Samantha Shannon is best known for her dystopian urban fantasy novel The Bone Season and its sequels. That book relies rather heavily on tropes on the genre to create a slick page turner, using familiar ideas to get the reader into the action. The Priory of the Orange Tree is entirely different beast, a shelf-breaking 800+ page fantasy novel with a rich deep and complicated world. We wondered exactly how Shannon would maintain her famously smooth style in an entirely different genre.

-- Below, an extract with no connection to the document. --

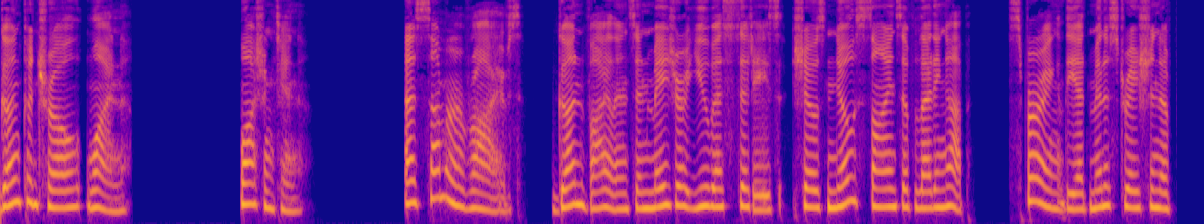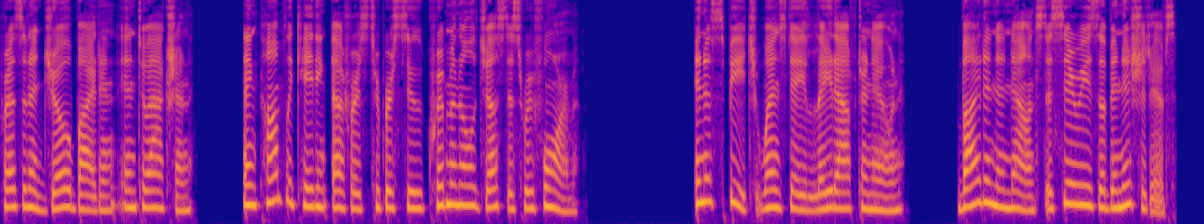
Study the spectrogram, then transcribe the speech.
Gun Control 1. Washington. As summer arrives, gun violence in major U.S. cities shows no signs of letting up, spurring the administration of President Joe Biden into action and complicating efforts to pursue criminal justice reform. In a speech Wednesday late afternoon, Biden announced a series of initiatives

The answer is, of course, dragons. Both as a metaphor for social constructs and as the magical lizards that are both terrific and terrifying in a single breath. It’s a very large novel, but then given how dragons are in it, we are surprised that they all fit. Shannon has created a complicated and intricate fantasy world with its own traditions, sensibilities and biases. Then she’s dropped intelligent talking dragons into the mix, bending and changing that world utterly, making a glorious and believable mess of the whole world. It’s rather marvellous.

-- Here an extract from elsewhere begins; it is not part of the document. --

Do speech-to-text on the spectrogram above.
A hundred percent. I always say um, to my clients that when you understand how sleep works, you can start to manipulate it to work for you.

The story follows the perspective of four characters, each of which seem to showcase a different corner of the world. For example, Ead Duryan is a mage from the titular Priory and comes from South. Tané, the would-be dragon rider comes from the East, Doctor Roo is a scientist from the East and Loth Beck is a wealthy scion of the Northern lands. Each character’s path impacts each other in surprising ways, with various actions influencing each other. Some of these cultures worship dragons, others fear them, and then they are those who are pragmatic and indifferent. Added to this is the fact that they are different types of dragons, and we start to see how and why the various parts of the world come into conflict with each other.

Around this all is the legend of a thing called ‘the Nameless One’, a powerful being that has lain dormant for much of history. This ancient and evil creature will cause much chaos and strife if it ever wakes up. And, of course, various factions have conflicting ideas as to what will keep the thing asleep.

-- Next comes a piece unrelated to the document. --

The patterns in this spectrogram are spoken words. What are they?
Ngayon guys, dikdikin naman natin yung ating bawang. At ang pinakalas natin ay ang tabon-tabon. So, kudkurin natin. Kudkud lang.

This is a big book with a lot of interweaving narratives; an extended read for even the most avid fantasy fan. There are a lot of interpersonal relationships and drama throughout the various storylines and it’s refreshing to see romantic subplots being a thing applied to everyone. We get all the colours of the rainbow here, with both gay and straight relationships being given plenty of room. It’s a long book with some pretty involved intrigue, but that is the appeal. This is an elaborate romantic drama first and a sweeping fantasy epic second.

The Priory of the Orange Tree puts Samantha Shannon in the same league as Robin Hobb and George R.R. Martin. Shannon is a master of dragons.